With 2023 already in full swing, the Greenstone team looks back at the past year in relation to ESG, sustainability and supply chain reporting. There is no doubt that it was a significant year for business and ESG and we anticipate that 2023 will be no different, with greater demand for transparency and accountability. Below we have highlighted five key ESG reporting trends to look out for in 2023.
For businesses, mandatory regulation on ESG reporting is coming in thick and fast, both in the EU and in the United States.
In the EU, the Corporate Sustainability Reporting Directive (CSRD) is the latest EU Regulation regarding ESG and non-financial reporting, aiming to speed up EU progress on reaching Net-Zero. It is a step up from the current EU Regulation the Non-Financial Reporting Directive (NFRD), expanding the number of mandatory reporting companies from 11,600 to around 49,000.
The US is poised for regulation too. The Securities and Exchange Commission’s (SEC) proposed mandatory climate-risk disclosure rule will launch in 2023 if approved. In March 2022, the SEC released a new proposal for public companies to begin reporting their carbon emissions and reductions progress alongside their financial results. It requires all filers to disclose Scope 1 and Scope 2 greenhouse gas emissions that occur onsite and are controlled by the company.
2. Accountability and new corporate board demographics
As ESG performance becomes a greater focus in the boardroom, companies are having to consider how best to hold themselves accountable. One way to accomplish this is to tie leaders’ compensation to positive ESG outcomes. Companies are increasingly including ESG metrics of some type in their incentive compensation schemes for top executives.
In some companies, ESG and sustainability responsibility lies with the full board. Others assign diversity, equity, and inclusion (DE&I) and human capital management issues to the human resources committee and sustainability oversight to audit or governance committees. The exact assignments will vary with each company’s specific needs and culture, but it is becoming critical to assign accountability and ensure sufficient governance oversight within a board.
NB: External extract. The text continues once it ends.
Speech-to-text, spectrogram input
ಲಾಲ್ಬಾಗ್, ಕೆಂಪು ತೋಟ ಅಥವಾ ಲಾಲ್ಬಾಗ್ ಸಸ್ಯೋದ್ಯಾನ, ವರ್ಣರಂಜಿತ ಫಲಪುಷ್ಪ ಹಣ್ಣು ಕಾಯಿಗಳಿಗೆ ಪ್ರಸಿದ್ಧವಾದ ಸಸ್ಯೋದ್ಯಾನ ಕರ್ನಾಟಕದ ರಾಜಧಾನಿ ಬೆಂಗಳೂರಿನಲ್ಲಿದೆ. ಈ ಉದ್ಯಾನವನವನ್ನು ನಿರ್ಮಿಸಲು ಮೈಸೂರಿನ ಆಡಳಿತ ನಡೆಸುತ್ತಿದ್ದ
Corporate board demographics are changing too. Companies are now looking to assemble boards for ‘tomorrow’, today. For example, recruiting ESG expertise on the board has become critical and hiring has a DE&I lens now more than ever.
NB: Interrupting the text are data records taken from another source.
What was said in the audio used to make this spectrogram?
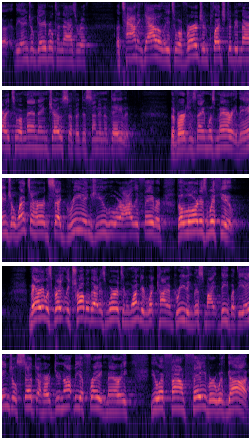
uh, the angel Gabriel to Nazareth, a town in Galilee, to a virgin pledged to be married to a man named Joseph, a descendant of David. The virgin's name was Mary. The angel went to her and said, Greetings, you who are highly favored. The Lord is with you. Mary was greatly troubled at his words and wondered what kind of greeting this might be. But the angel said to her, Do not be afraid, Mary. You have found favor with God.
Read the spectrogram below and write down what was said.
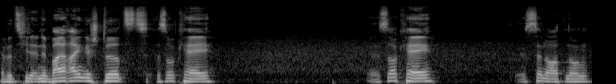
Er wird sich wieder in den Ball reingestürzt. Ist okay. Ist okay. Ist in Ordnung.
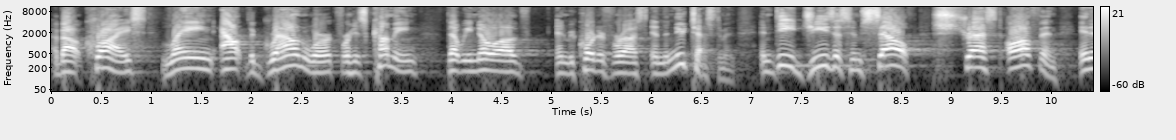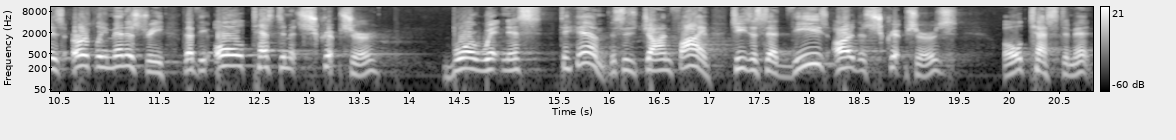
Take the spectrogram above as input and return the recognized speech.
about Christ, laying out the groundwork for his coming that we know of and recorded for us in the New Testament. Indeed, Jesus himself stressed often in his earthly ministry that the Old Testament scripture bore witness to him. This is John 5. Jesus said, These are the scriptures, Old Testament,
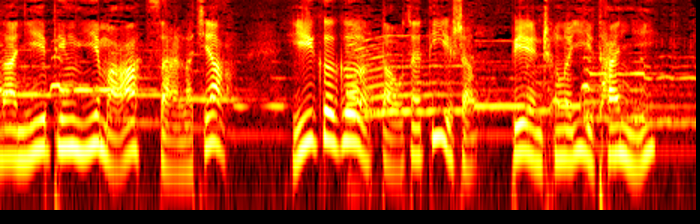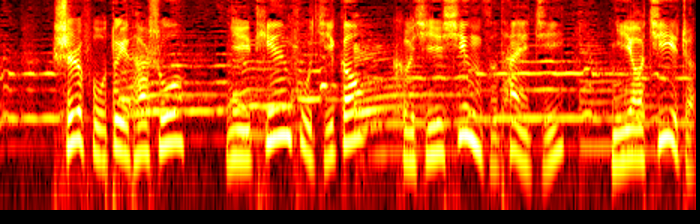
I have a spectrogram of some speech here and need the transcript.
那泥兵泥马散了架，一个个倒在地上，变成了一滩泥。师傅对他说：“你天赋极高，可惜性子太急。”你要记着，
3. Natural capital and biodiversity
At the Conference of the Parties of the UNFCCC (COP) in 2022, there was an emerging theme of natural capital and the need to prioritise the preservation of biodiversity. The risks resulting from a loss of nature and changes to natural capital have the potential to disrupt society and the stability of the global economy. Whilst most research on financial risks related to natural capital has historically focused on climate change, there is a growing awareness of the risks associated with other aspects of natural capital, such as water stresses, resource scarcity and the loss of biodiversity.
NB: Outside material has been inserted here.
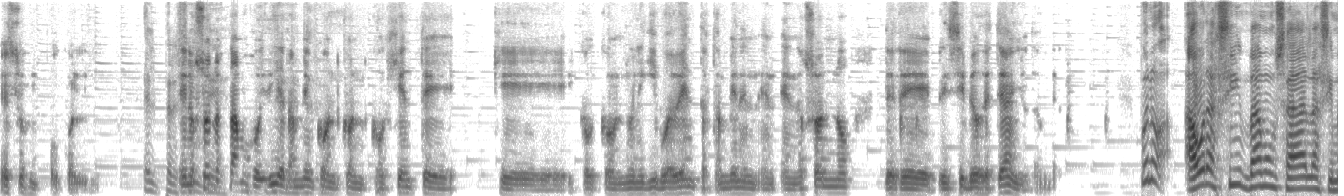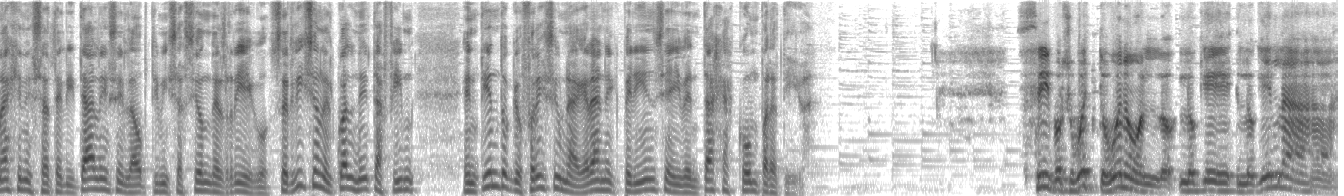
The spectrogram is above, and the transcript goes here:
Eso es un poco el... y nosotros estamos hoy día también con, con, con gente que, con, un equipo de ventas también en, en, en Osorno desde principios de este año también. Bueno, ahora sí vamos a las imágenes satelitales en la optimización del riego, servicio en el cual Netafim entiendo que ofrece una gran experiencia y ventajas comparativas. Sí, por supuesto. Bueno, lo, que, lo que es la,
Biodiversity-related corporate reporting is a fast-moving, developing area, and there is ongoing work to create harmonisation, particularly related to measurement and disclosure. Companies should not wait for globally agreed frameworks or perfect tools to be available to approach the topic of biodiversity and nature. Companies should begin to understand and manage biodiversity and nature-related risk and opportunities and to prepare to respond to the introduction of frameworks such as the Taskforce on Nature-related Financial Disclosures (TNFD).
4. The growth of ESG data quality and analytics - new frontiers in measurement and transparency
With more regulation and investor pressure, there is no doubt that companies will need a process to produce high quality, defensible ESG data that is more aligned with financial reporting requirements.
For investors, a company’s ESG performance is only as good as its data quality. Bad quality data can result in inaccurate reporting, lack of transparency, and potential backlash from stakeholders if your efforts are deemed as unreliable. Demanding data transparency is the way investors can ensure that the ESG information provided is accurate and not misleading.
Advances in technology and software solutions to enable in-depth ESG data analysis are increasing the expectations for ESG data quality and transparency. Once good quality primary data is collected, software solutions enable ESG performance data to be aggregated, compared and benchmarked across various global metrics, KPIs and frameworks.
5. Reporting on Scope 3 emissions
The reporting of Scope 3 emissions (GHG emissions that are not produced directly from the reporting company but from the activities of its value chain), will continue to rise, and will continue to be a challenging area for many. Communication, collaboration and shared-goals are key to achieving successful Scope 3 disclosure. However, even if you have a high level of buy-in both up and down the value chain, there are still complexities around the data itself and the methodologies used to calculate emissions.
Leveraging Scope 3 resources to understand where your material impacts lie, where to start with data collection and how to focus on data quality and coverage over time, will ensure that a journey to reliable Scope 3 data is followed.
In summary, what does this mean for businesses and ESG-focused investors? For both groups, requirements to collect, assess and report quality primary ESG data will continue to grow in 2023 and beyond so now is the time to ensure you have future-proof data management processes in place. As the ESG and sustainability reporting landscape grows in complexity and becomes increasingly mainstream, there is a real opportunity for business to improve transparency and demonstrate leadership. Those who don’t address ESG performance – whether it’s across their own operations, their supply chains or their investment portfolio - face getting left behind.